Configurable triggers - some ‘event-raising’ resources can be configured to generate events under programmable conditions.
Though available resources vary, all tiles have a number of common resource types:
Ports - These provide input from and output to the physical pins attached to the tile. Ports are highly configurable and can automatically shift data in and out as well as generate events on reading certain values. As they have a fixed mapping to physical pins, ports are allocated explicitly (rather than from a pool), and have fixed widths which can be 1, 4, 8, 16 or 32 bits.
Clock Blocks - Configurable clocks for controlling the rate at which a port shifts in/out data. These can divide the reference clock or be driven by a single-bit port.
Timers - Provide a means of measuring time as well as generating events at fixed times in the future - this can be used to implement very precise delays.
Chanends - An endpoint for communicating over the network fabric. A chanend (short for ‘channel end’) can communicate with any other chanend in the network (whether on the same tile, or on a different physical node).

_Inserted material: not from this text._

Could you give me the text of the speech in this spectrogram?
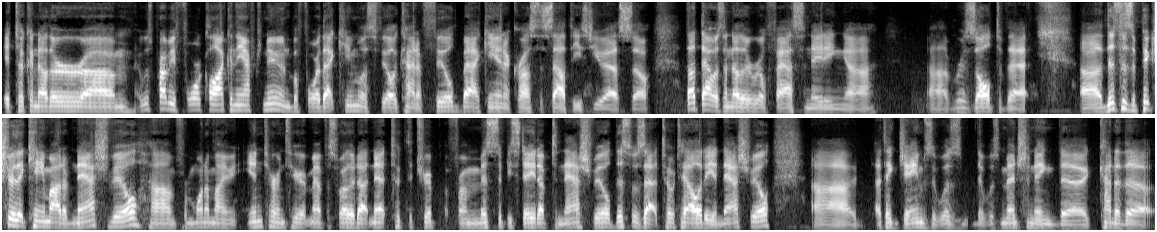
it took another. Um, it was probably four o'clock in the afternoon before that cumulus field kind of filled back in across the southeast U.S. So I thought that was another real fascinating uh, uh, result of that. Uh, this is a picture that came out of Nashville um, from one of my interns here at MemphisWeather.net. Took the trip from Mississippi State up to Nashville. This was at Totality in Nashville. Uh, I think James that was that was mentioning the kind of the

The communication fabric is a physical link between channel ends within a network, which allows any channel end to send data to any other channel end. When one channel end first sends data to another, a path through the network is established. This path persists until closed explicitly (usually as part of a transaction) and handles all traffic from the sender to the receiver during that time. Links are directed; so if channel end A sends data to channel end B, and then (without the link being closed) B sends data back to A, two links will be opened. These two links will not necessarily take the same route through the network. The communication capacity between channel end within a single node is always enough for at least two links to be open. Between nodes, the capacity depends on the number of physical links which are connected.